The developers of x.264, the open source version of the h.264 hi-def video codec used by YouTube and many others, have taken the first step towards building a free Blu-ray creation toolkit. They've been able to make the codec compliant with Blu-ray video.
And, with the latest update of x.264's compression talents, it is possible to fit an entire Blu-ray disc onto a dual- or, even, single-layer DVD-R with a "very reasonable level of quality".

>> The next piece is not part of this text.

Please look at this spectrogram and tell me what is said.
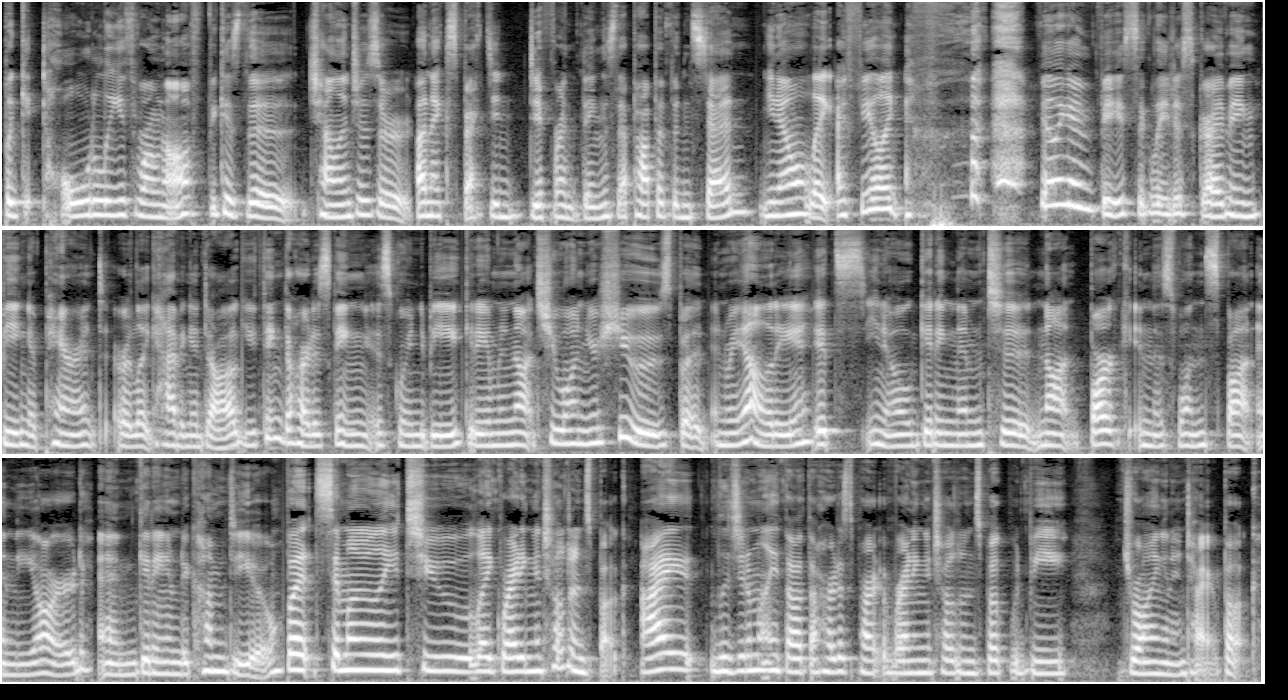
but get totally thrown off because the challenges are unexpected, different things that pop up instead? You know, like I feel like. I feel like I'm basically describing being a parent or like having a dog. You think the hardest thing is going to be getting them to not chew on your shoes, but in reality, it's, you know, getting them to not bark in this one spot in the yard and getting them to come to you. But similarly to like writing a children's book, I legitimately thought the hardest part of writing a children's book would be drawing an entire book.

This has urged the development team to start the process of creating free Blu-ray authoring tools, as the x.264 diary blog states: "For many years it has been possible to make your own DVDs with free software tools. Over the course of the past decade, DVD creation evolved from the exclusive domain of the media publishing companies to something basically anyone could do on their home computer.
"But Blu-ray has yet to get that treatment. Despite the “format war” between Blu-ray and HD DVD ending over 2 years ago, free software has lagged behind. “Professional” tools for Blu-ray video encoding can cost as much as $100,000 and are often utter garbage".
Of course, it may take some time for the team to succeed in their aim to create a fully-fledged authoring suite, but, in the meantime, you can check out a demo of what is capable.
The x.264 team has created a Blu-ray disc image, encoded with x.264, and compressed to a mere 2GB (able to easily fit onto a single-layer DVD-R). It features two Open Movie Project films, Big Buck Bunny and Elephant's Dream, some Microsoft HD video and a sound sample, all available under a Creative Commons license.
Of course, the final project may be open to abuse by the illegal file-sharing community, but it will come as a blessing to all those who want to archive their Blu-ray home movies and collections for easy storage.